One company that did reply was Johnson & Johnson. They confirmed that their ad did run in the country that I viewed the segment in, but denied that it had run in Russia itself. That was indeed the case. They declined to respond to my questions about whether they are cutting back on their TV advertising in Russia at all or otherwise re-examining their TV advertising policies with respects to Russia.
So what’s the harm here? One of Putin’s rich associates and Putin’s other hanger-ons get a steady source of income with ad dollars generated with the brand image of American companies. Putin’s associates have another source of reliable income besides oil. So what?
As anyone who follows Russia knows, Putin is positively obsessed with what Russians see on television. Early on in his reign he installed his most trusted cronies like Kovalchuk in positions of leadership at previously independent television networks in order to be able to shape what the Russian public knows.
Even with the advent of the Internet, television is still most Russians’ prime source of information, especially in the countryside. Certainly it’s not all propaganda—most television programming in Russia doesn’t involve anything remotely political. Indeed, American culture both good and bad can be found on various television stations.
Nevertheless, television is still the tool the Putin regime uses to “whip-up the base,” which in this case means pensioners, lower-class workers, poorly educated people, and country folk. They’re inclined to believe most anything about the enemy of the month be it Americans, Ukrainian, gay people, the West in general, or now Turks.
Furthermore, Russian television isn’t just watched in Russia. In many neighboring countries, Russian television is still the primary source of news and entertainment. So, the propaganda campaigns extend beyond Russia’s borders. At a time when tensions are already running high, channels such as REN-TV are openly stirring the pot and keeping things tense, thereby increasing the risk of a conflict.
The dilemma has not gone completely unnoticed by the companies in questions. Kraft foods has removed advertisements for its products from Russian TV. Procter & Gamble is reportedly now only advertising products that it sells only in Russia on television, such as Mif laundry detergent. Those products would not generally be recognizable as Procter & Gamble products to any Americans who happen to be watching Russian television.
A Russian executive who did not wish to be identified for this piece resigned from one iconic American company in part because he was uncomfortable with the tenor of the programs his firm was advertising on. In December, Rossiya 24 carried a nationalistic “documentary” called Myroporyadok (“World Order”) that had only advertisements from Russian companies with the sole exception of Nestle.
There has been much discussion in Washington about how best to counter the Kremlin’s propaganda efforts. Much of the debate has focused on increasing funding to counter it through Voice of America and Radio Liberty/Radio Free Europe. There has also been talk of trying to ban the ineffectual RT (formerly Russia Today) television network in the U.S., which is constitutionally dubious and would do nothing to affect Russian public opinion.
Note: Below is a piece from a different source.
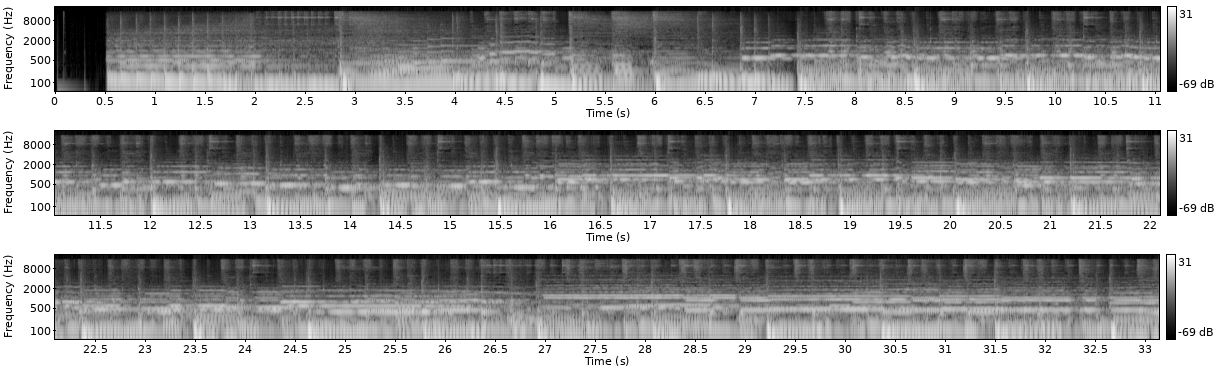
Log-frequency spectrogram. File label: debut instrumental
There has been no discussion at all surrounding the ad dollars that American and European companies pour into the Russian media that in turn makes the propaganda campaign possible in the first place.
Without those ad dollars it would be difficult for Russian media to function. Nor has there been any examination of media business deals. Perhaps it is time to examine whether the sanctions regime should be strengthened to shut off the Western advertising money spigot for the Kremlin propaganda machine provided advertisers themselves don’t do it first.